Cafe fined for discrimination

James with his Guide Dog, Brogan, pictured inside the airport

Owner refused to serve customer with a Guide Dog

Guide Dogs NSW/ACT is applauding the efforts of Far South Coast Local Area Command police who fined a Batemans Bay business for refusing to serve a customer with a Guide Dog over the weekend.

The owner of the business repeatedly told James Bennett to leave the café after he was shown with the 'Guide Dogs Access Rights' card, which outlines that is an offence to deny people with a Guide Dog access to public premises, including restaurants and cafés.

Earlier this year, Guide Dogs NSW/ACT joined forces with NSW Police to produce the card in an effort to raise awareness of the illegal and finable offence.

Mr Bennett thanked the police for their swift action in fining the café owner. "Reason didn't seem to help with this person, but a fine will hit his hip pocket and send a clear message," he said.

Unfortunately, Mr Bennett, who travels around the country for work, is often refused entry to businesses. In his recent trip to the South Coast he was refused entry four times in two weeks. "In most of these cases it was a lack of education and understanding," he said.

Research commissioned by Guide Dogs NSW/ACT, revealed that each week one NSW or ACT resident who is blind or vision impaired with a Guide Dog, is discriminated against by a restaurant or café illegally refusing or questioning their entry.

The research found more than half (53%) of its Guide Dog clients experienced discrimination in the past year, the largest percentage of these instances (40%) occurring within cafes and restaurants.

The survey showed the discrimination caused humiliation and anxiety, with many Guide Dog users changing their routines by avoiding trouble areas or going out without their Guide Dog.

"While the public generally do the right thing, people with Guide Dogs continue to face many barriers when going about their daily lives, which strips them of their independence," said Dr Graeme White, CEO of Guide Dogs NSW/ACT, the leading provider of Guide Dogs and other mobility services for people who are blind or vision impaired.

"Imagine how you'd feel if you weren't allowed into your favourite a café. Guide Dogs are not pets. They are highly trained to open up the world for people who are blind or vision impaired, not close it down, which is effectively what discrimination does."

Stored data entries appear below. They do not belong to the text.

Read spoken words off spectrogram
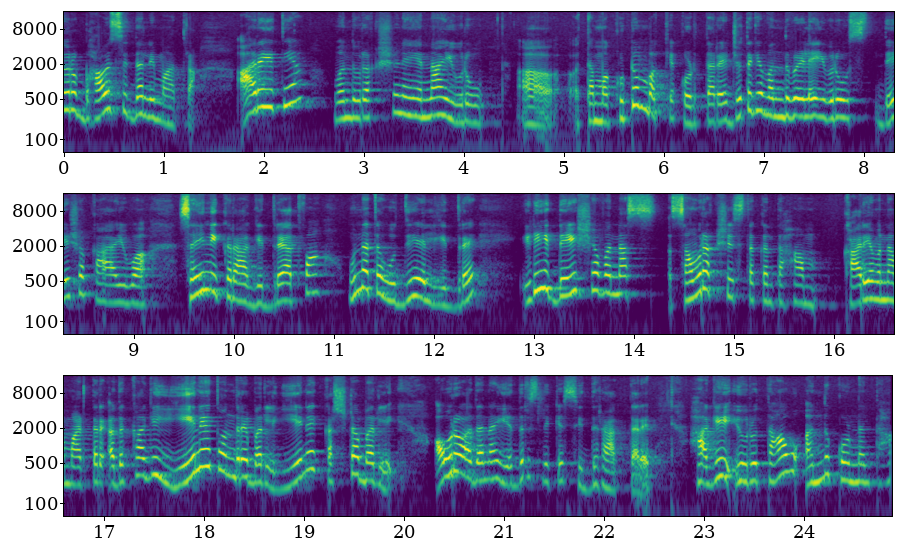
ಇವರು ಭಾವಿಸಿದ್ದಲ್ಲಿ ಮಾತ್ರ ಆ ರೀತಿಯ ಒಂದು ರಕ್ಷಣೆಯನ್ನು ಇವರು ತಮ್ಮ ಕುಟುಂಬಕ್ಕೆ ಕೊಡ್ತಾರೆ. ಜೊತೆಗೆ ಒಂದು ವೇಳೆ ಇವರು ದೇಶ ಕಾಯುವ ಸೈನಿಕರಾಗಿದ್ದರೆ ಅಥವಾ ಉನ್ನತ ಹುದ್ದೆಯಲ್ಲಿ ಇದ್ದರೆ ಇಡೀ ದೇಶವನ್ನು ಸಂರಕ್ಷಿಸ್ತಕ್ಕಂತಹ ಕಾರ್ಯವನ್ನು ಮಾಡ್ತಾರೆ. ಅದಕ್ಕಾಗಿ ಏನೇ ತೊಂದರೆ ಬರಲಿ, ಏನೇ ಕಷ್ಟ ಬರಲಿ, ಅವರು ಅದನ್ನು ಎದುರಿಸಲಿಕ್ಕೆ ಸಿದ್ಧರಾಗ್ತಾರೆ. ಹಾಗೆ ಇವರು ತಾವು ಅಂದುಕೊಂಡಂತಹ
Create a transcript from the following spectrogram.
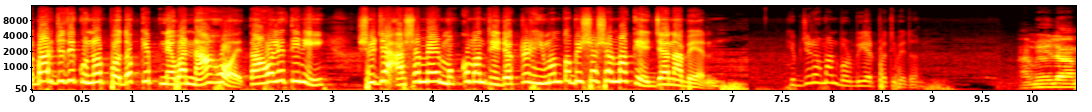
এবার যদি কোনো পদক্ষেপ নেওয়া না হয়, তাহলে তিনি সোজা আসামের মুখ্যমন্ত্রী ডক্টর হিমন্ত বিশ্ব শর্মাকে জানাবেন। হিফজুর রহমান বড়বুইয়ার প্রতিবেদন। আমি হইলাম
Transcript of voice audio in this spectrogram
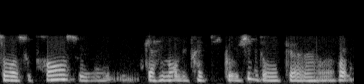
sont en souffrance ou carrément des traits psychologiques. Donc voilà.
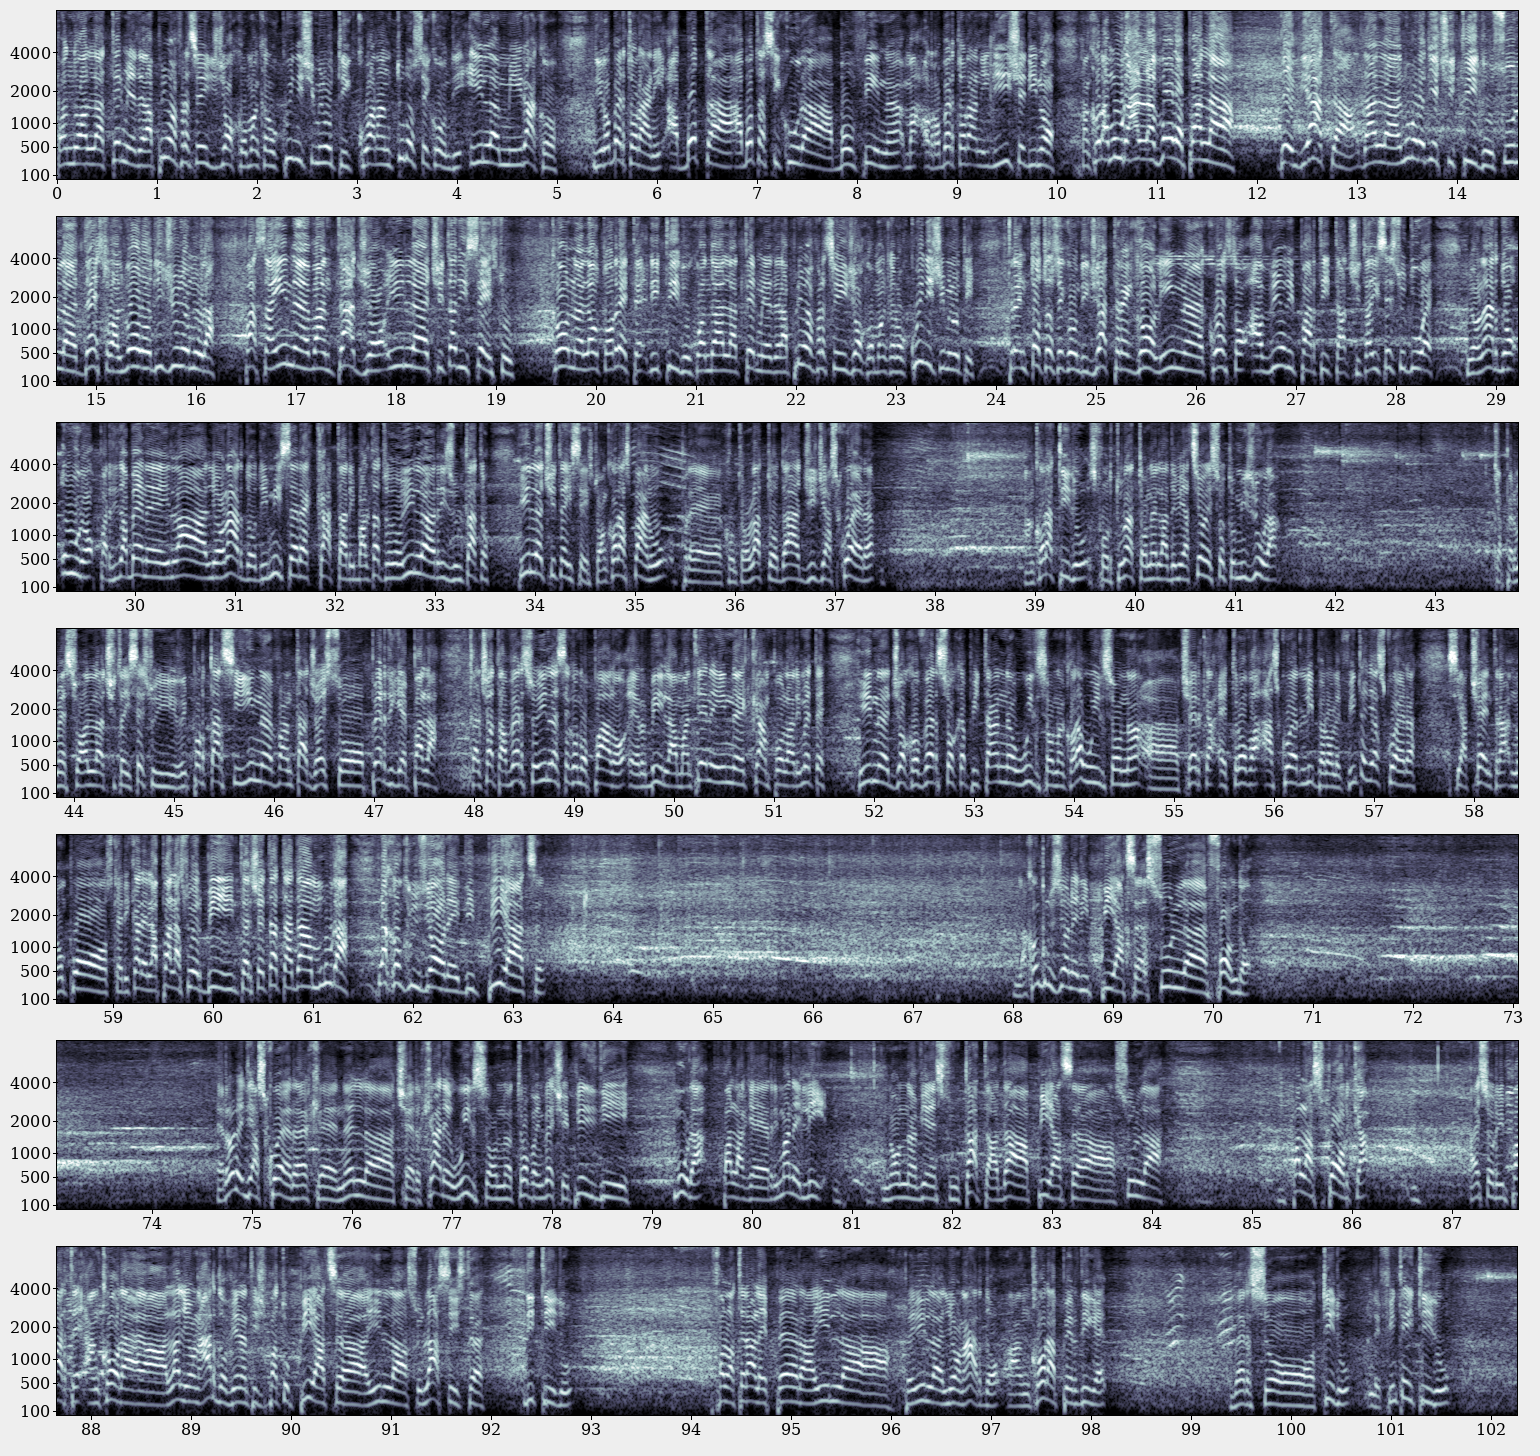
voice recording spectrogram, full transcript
quando al termine della prima frazione di gioco mancano 15 minuti 41 secondi il miracolo di Roberto Rani a botta, a botta sicura Bonfin ma Roberto Rani gli dice di no. Ancora Mura al volo palla deviata dal numero 10 Tidu sul destro al volo di Giulio Mura. Passa in vantaggio il Città di Sestu con l'autorete di Tidu quando al termine della prima frazione di gioco. Mancano 15 minuti 38 secondi già 3 gol in questo avvio di partita. Città di Sestu 2 Leonardo 1 partita bene la Leonardo di Mister Catta ribaltato il risultato il Città di Sesto. Ancora Spanu controllato da Gigia Square. Ancora Tidu sfortunato nella deviazione sotto misura che ha permesso alla città di Sesto di riportarsi in vantaggio. Adesso Perdighe palla calciata verso il secondo palo Erbi la mantiene in campo la rimette in gioco verso Capitan Wilson. Ancora Wilson uh, cerca e trova Asquare libero le finte di Asquare si accentra non può scaricare la palla su Erbi intercettata da Mura la conclusione di Piaz. La conclusione di Piaz sul fondo Errore di Asquare che nel cercare Wilson trova invece i piedi di Mura, palla che rimane lì, non viene sfruttata da Piaz sulla palla sporca. Adesso riparte ancora la Leonardo, viene anticipato Piaz sull'assist di Tidu. Fallo laterale per il, per il Leonardo, ancora per Dighe verso Tidu, le finte di Tidu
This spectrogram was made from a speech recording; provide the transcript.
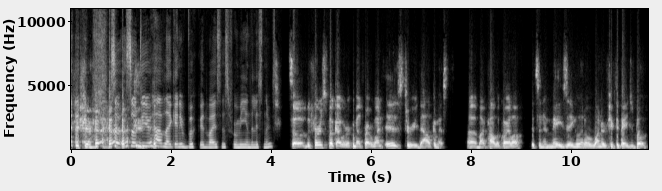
sure. so, so do you have like any book advices for me and the listeners? So the first book I would recommend for everyone is to read The Alchemist uh, by Paulo Coelho. It's an amazing little 150 page book.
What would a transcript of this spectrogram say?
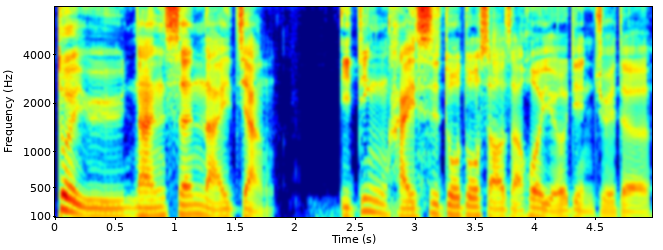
对于男生来讲，一定还是多多少少会有点觉得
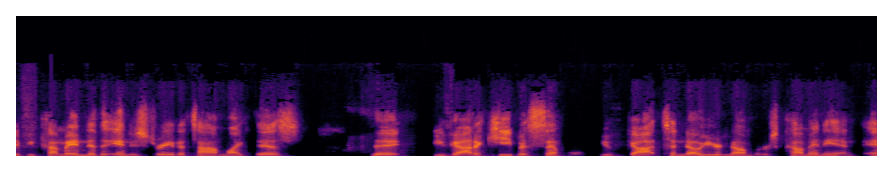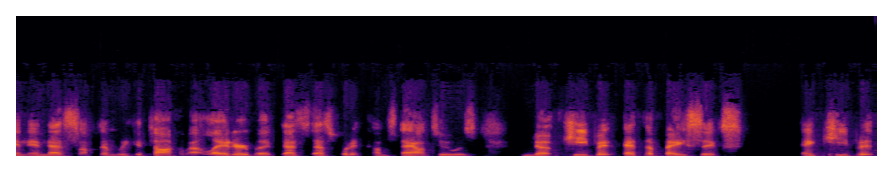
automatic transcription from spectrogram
if you come into the industry at a time like this, that you got to keep it simple. You've got to know your numbers coming in, and and that's something we could talk about later. But that's that's what it comes down to is no, keep it at the basics and keep it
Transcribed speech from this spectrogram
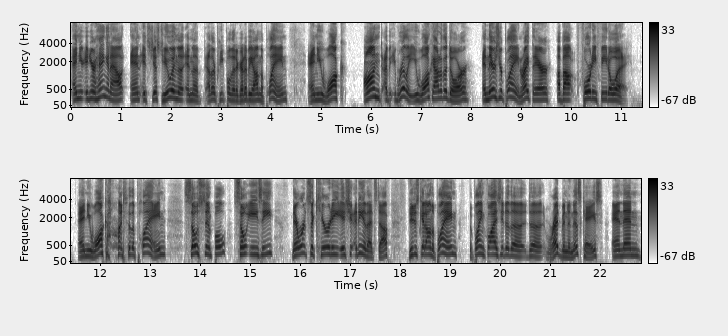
and you're and you're hanging out, and it's just you and the and the other people that are going to be on the plane, and you walk on. I mean, really, you walk out of the door, and there's your plane right there, about forty feet away, and you walk onto the plane. So simple, so easy. There weren't security issue, any of that stuff. You just get on the plane. The plane flies you to the to Redmond in this case, and then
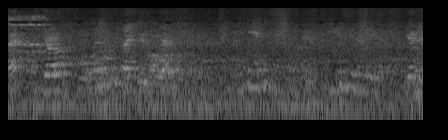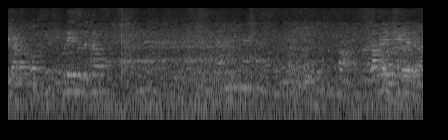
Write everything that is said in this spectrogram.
है क्या लो टाइम दे दो है ये ले लो प्लेस दे दो हां कमरे में ले लो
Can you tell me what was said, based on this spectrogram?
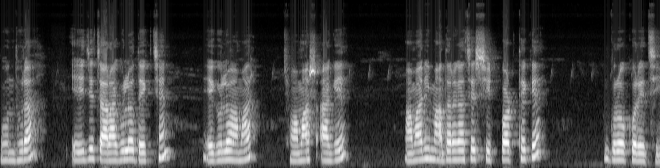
বন্ধুরা, এই যে চারাগুলো দেখছেন, এগুলো আমার ছ মাস আগে আমারই মাদার গাছের সিটপট থেকে গ্রো করেছি।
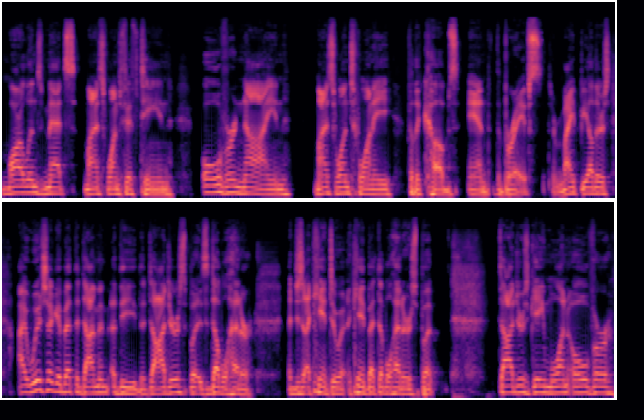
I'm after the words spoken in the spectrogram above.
Marlins Mets minus 115 over nine minus 120 for the Cubs and the Braves. There might be others. I wish I could bet the Diamond the the Dodgers, but it's a double header. I just I can't do it. I can't bet double headers, but Dodgers game 1 over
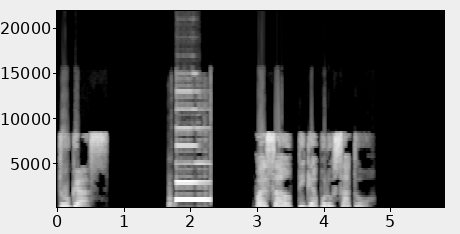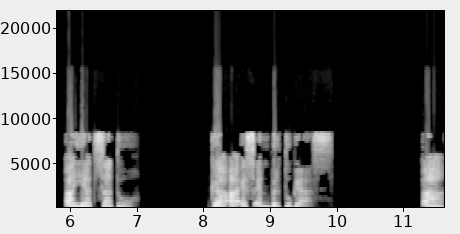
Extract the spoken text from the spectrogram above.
Tugas Pasal 31 Ayat 1 KASN bertugas A.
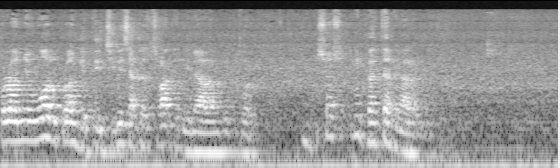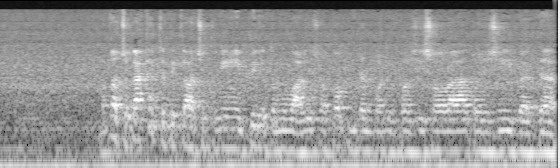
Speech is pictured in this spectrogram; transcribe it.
pulau nyungun pulau gitu jini sakit sholat di alam kubur ini badan kalau. Maka juga kan ketika ojo ngipi ketemu wali sokop dan posisi sholat posisi ibadah.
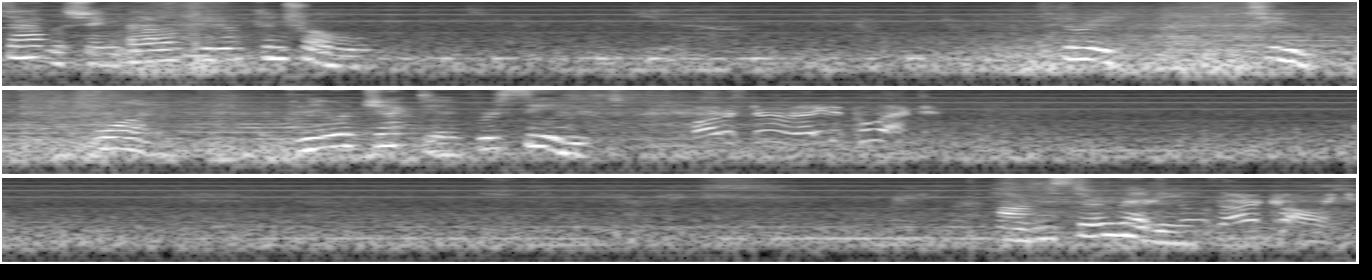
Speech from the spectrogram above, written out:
Establishing battlefield control. Three, two, one. New objective received. Harvester ready to collect. Harvester ready. Crystals are calling.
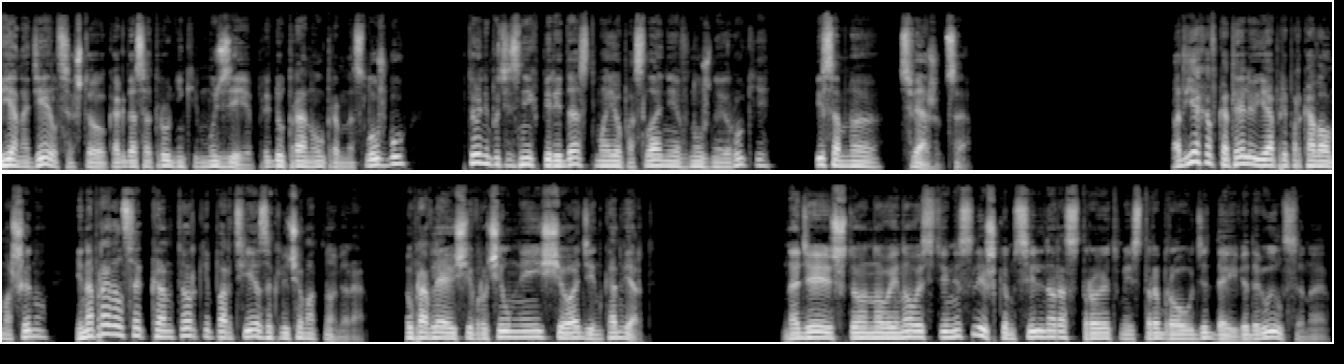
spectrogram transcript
я надеялся, что, когда сотрудники музея придут рано утром на службу, кто-нибудь из них передаст мое послание в нужные руки и со мною свяжутся. Подъехав к отелю, я припарковал машину и направился к конторке портье за ключом от номера. Управляющий вручил мне еще один конверт. Надеюсь, что новые новости не слишком сильно расстроят мистера Броуди Дэвида Уилсона,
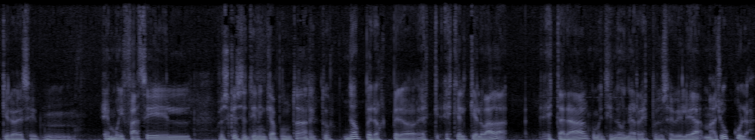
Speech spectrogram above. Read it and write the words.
Quiero decir, mm, es muy fácil. Pero es que se tienen que apuntar, Héctor. No, pero, pero es, que, el que lo haga estará cometiendo una responsabilidad mayúscula.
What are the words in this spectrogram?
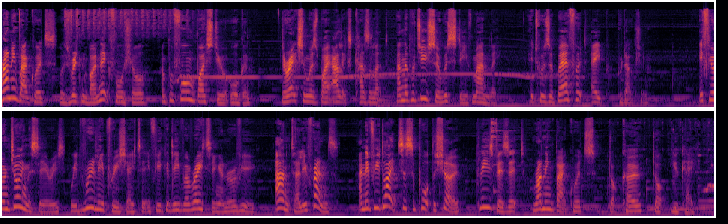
Running Backwards was written by Nick Forshaw and performed by Stuart Organ. Direction was by Alex Cazalet, and the producer was Steve Manley. It was a Barefoot Ape production. If you're enjoying the series, we'd really appreciate it if you could leave a rating and a review, and tell your friends. And if you'd like to support the show, please visit runningbackwards.co.uk.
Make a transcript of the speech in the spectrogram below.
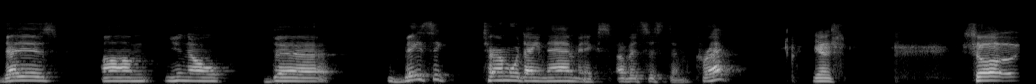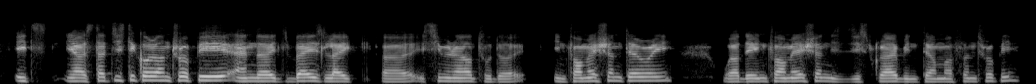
That is, um, you know, the basic thermodynamics of a system, correct? Yes. So it's yeah statistical entropy, and uh, it's based like uh, similar to the information theory, where the information is described in terms of entropy,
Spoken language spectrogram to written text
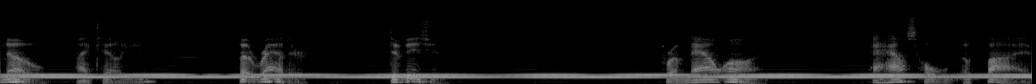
No, I tell you, but rather division. From now on, a household of five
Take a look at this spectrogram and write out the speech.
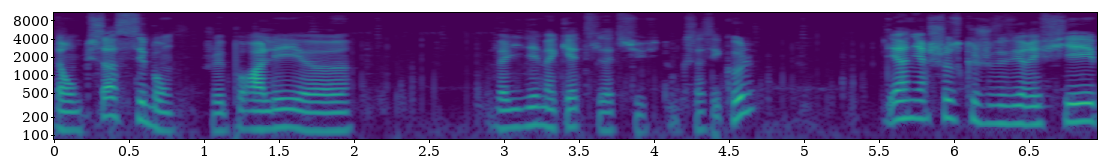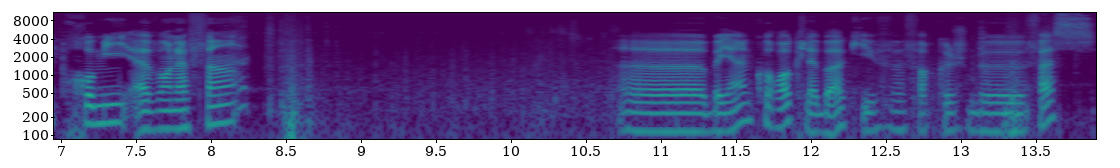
Donc ça c'est bon. Je vais pouvoir aller euh, valider ma quête là-dessus. Donc ça c'est cool. Dernière chose que je veux vérifier, promis avant la fin. Euh, bah y a un Korok là-bas qu'il va falloir que je me fasse.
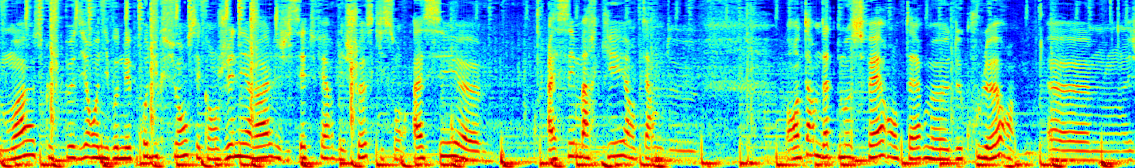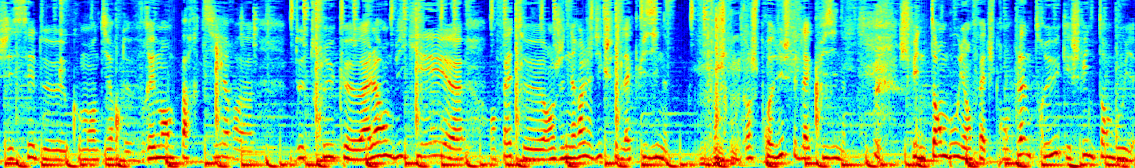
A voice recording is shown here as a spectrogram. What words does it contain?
Moi, ce que je peux dire au niveau de mes productions, c'est qu'en général, j'essaie de faire des choses qui sont assez, assez marquées en termes de, en termes d'atmosphère, en termes de couleurs. J'essaie de, comment dire, de vraiment partir de trucs alambiqués. Euh, en fait, en général, je dis que je fais de la cuisine. Quand je produis, je fais de la cuisine. Je fais une tambouille en fait. Je prends plein de trucs et je fais une tambouille.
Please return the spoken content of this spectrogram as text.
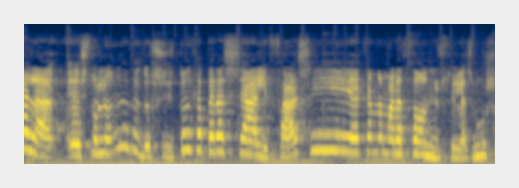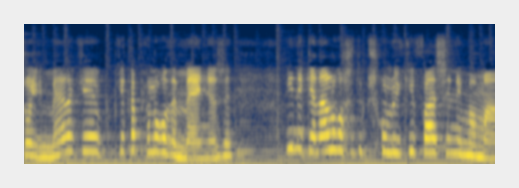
Καλά, ε, στο Λεωνίδα δεν το συζητώ, είχα περάσει σε άλλη φάση, έκανα μαραθώνιους θυλασμούς όλη μέρα και για κάποιο λόγο δεν με ένοιαζε. Είναι και ανάλογα σε τι ψυχολογική φάση είναι η μαμά.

Under the law NSW Police officers can issue on-the-spot fines of $165 and penalty notices of up to $880 for refusing entry to a Guide Dog user.